ASSIGNMENT —
Output the listing below exactly, minus its images.

PROVIDED MATERIAL —
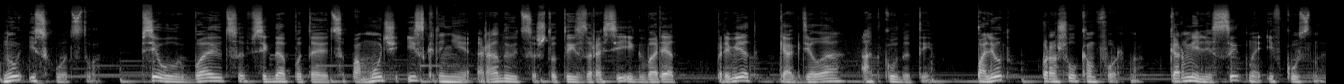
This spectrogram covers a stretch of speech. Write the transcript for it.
но и сходство. Все улыбаются, всегда пытаются помочь, искренне радуются, что ты из России говорят «Привет, как дела? Откуда ты?» Полет прошел комфортно. Кормили сытно и вкусно.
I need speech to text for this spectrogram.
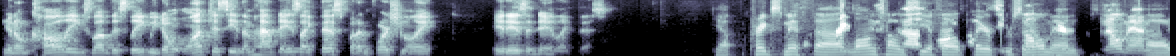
you know, colleagues love this league. We don't want to see them have days like this, but unfortunately, it is a day like this. Yep, Craig Smith, uh, longtime uh, CFL player, personnel man, personnel man, uh,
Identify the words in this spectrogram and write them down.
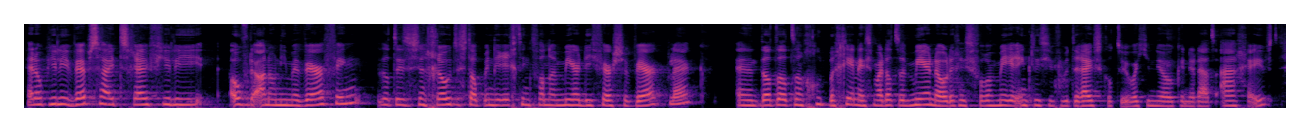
En op jullie website schrijven jullie over de anonieme werving. Dat is een grote stap in de richting van een meer diverse werkplek. En dat dat een goed begin is, maar dat er meer nodig is voor een meer inclusieve bedrijfscultuur, wat je nu ook inderdaad aangeeft.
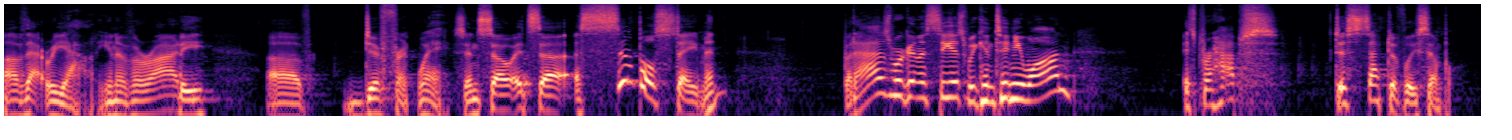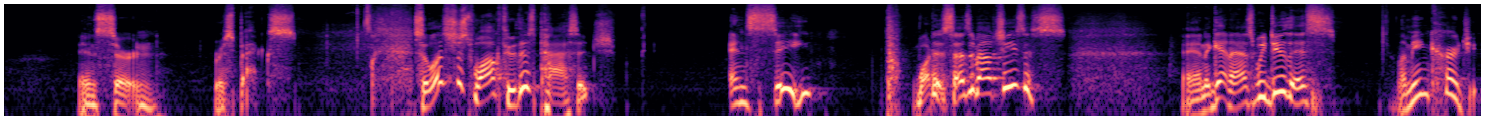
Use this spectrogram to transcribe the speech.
of that reality in a variety of different ways. And so it's a, a simple statement, but as we're going to see as we continue on, it's perhaps deceptively simple in certain respects. So let's just walk through this passage and see what it says about Jesus. And again, as we do this, let me encourage you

EXERCISE OUTPUT —
This spectrogram covers a stretch of speech. Write the transcript for it.
но и сходство. Все улыбаются, всегда пытаются помочь, искренне радуются, что ты из России говорят «Привет, как дела? Откуда ты?» Полет прошел комфортно. Кормили сытно и вкусно.
I need speech to text for this spectrogram.
you know, colleagues love this league. We don't want to see them have days like this, but unfortunately, it is a day like this. Yep, Craig Smith, uh, longtime uh, CFL player, personnel man, personnel man, uh,
Identify the words in this spectrogram and write them down.
En op jullie website schrijven jullie over de anonieme werving. Dat is een grote stap in de richting van een meer diverse werkplek. En dat dat een goed begin is, maar dat er meer nodig is voor een meer inclusieve bedrijfscultuur, wat je nu ook inderdaad aangeeft.
Use this spectrogram to transcribe the speech.
of that reality in a variety of different ways. And so it's a, a simple statement, but as we're going to see as we continue on, it's perhaps deceptively simple in certain respects. So let's just walk through this passage and see what it says about Jesus. And again, as we do this, let me encourage you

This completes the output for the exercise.